In the recirculating aquaponics system, water flows between tanks with yellow perch and crayfish and a raceway with floating boards that support tomato plants.

A new research project has shown that integrated multitrophic aquaculture, or IMTA, is showing promise in the future as a key component of aquaculture in the Midwest. Michigan Sea Grant Director Silvia Newell, along with Dr. Kevin Neves, associate teaching professor in Bowling Green’s Department of Biological Sciences, recently showed that a recirculating aquaponics system is more than capable of simultaneously raising Lake Erie yellow perch and crops like tomatoes and lettuce.

“We were able to figure out how the nitrogen gets moved through the system and found that the rate at which ammonia was converted to nitrate — nitrification — was impressive,” Newell was quoted as saying in a recent article by Ohio Sea Grant. “This conversion is important because nitrate is a form of nitrogen that is typically safe for most organisms, even at higher levels.
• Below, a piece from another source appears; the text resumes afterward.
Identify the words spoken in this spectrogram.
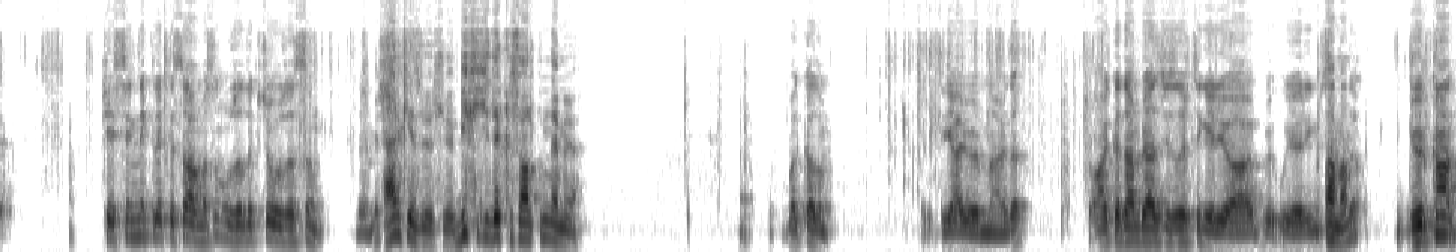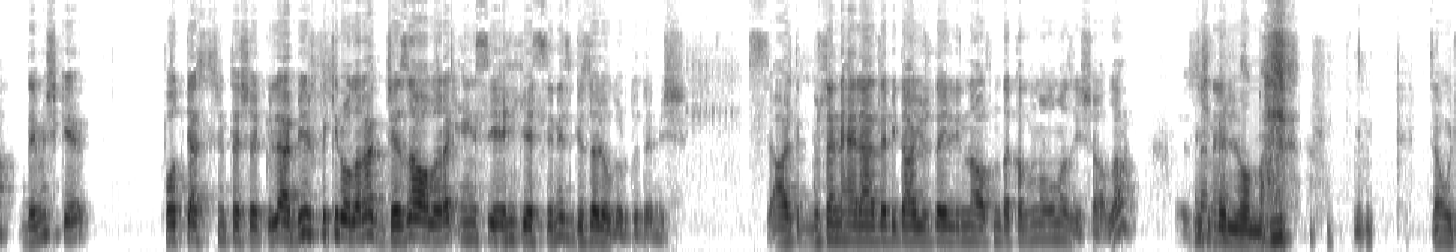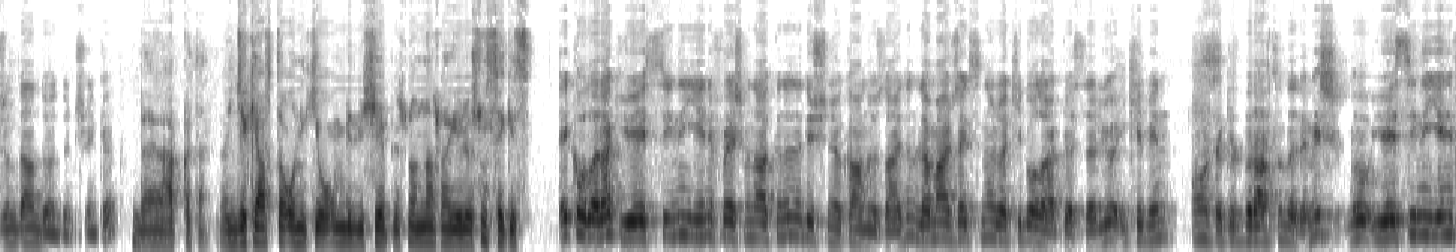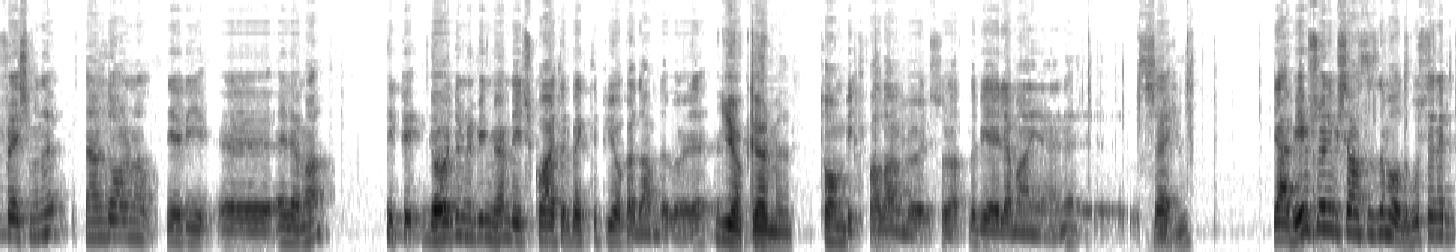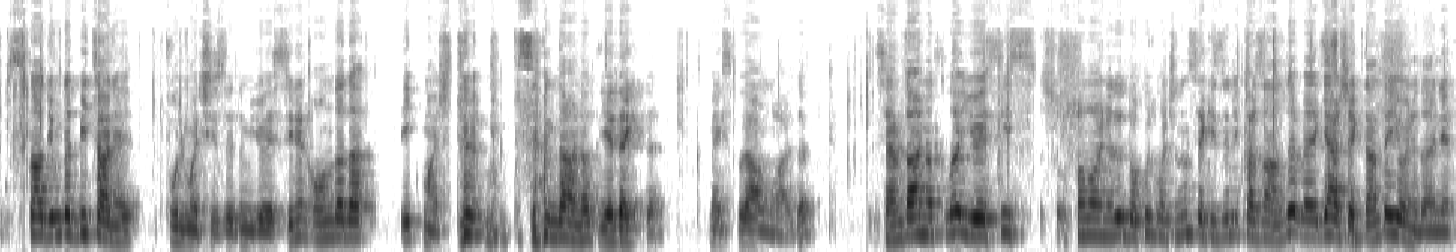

And plants flourish with a lot of nitrate.”

Read more about the project and the benefits of IMTA.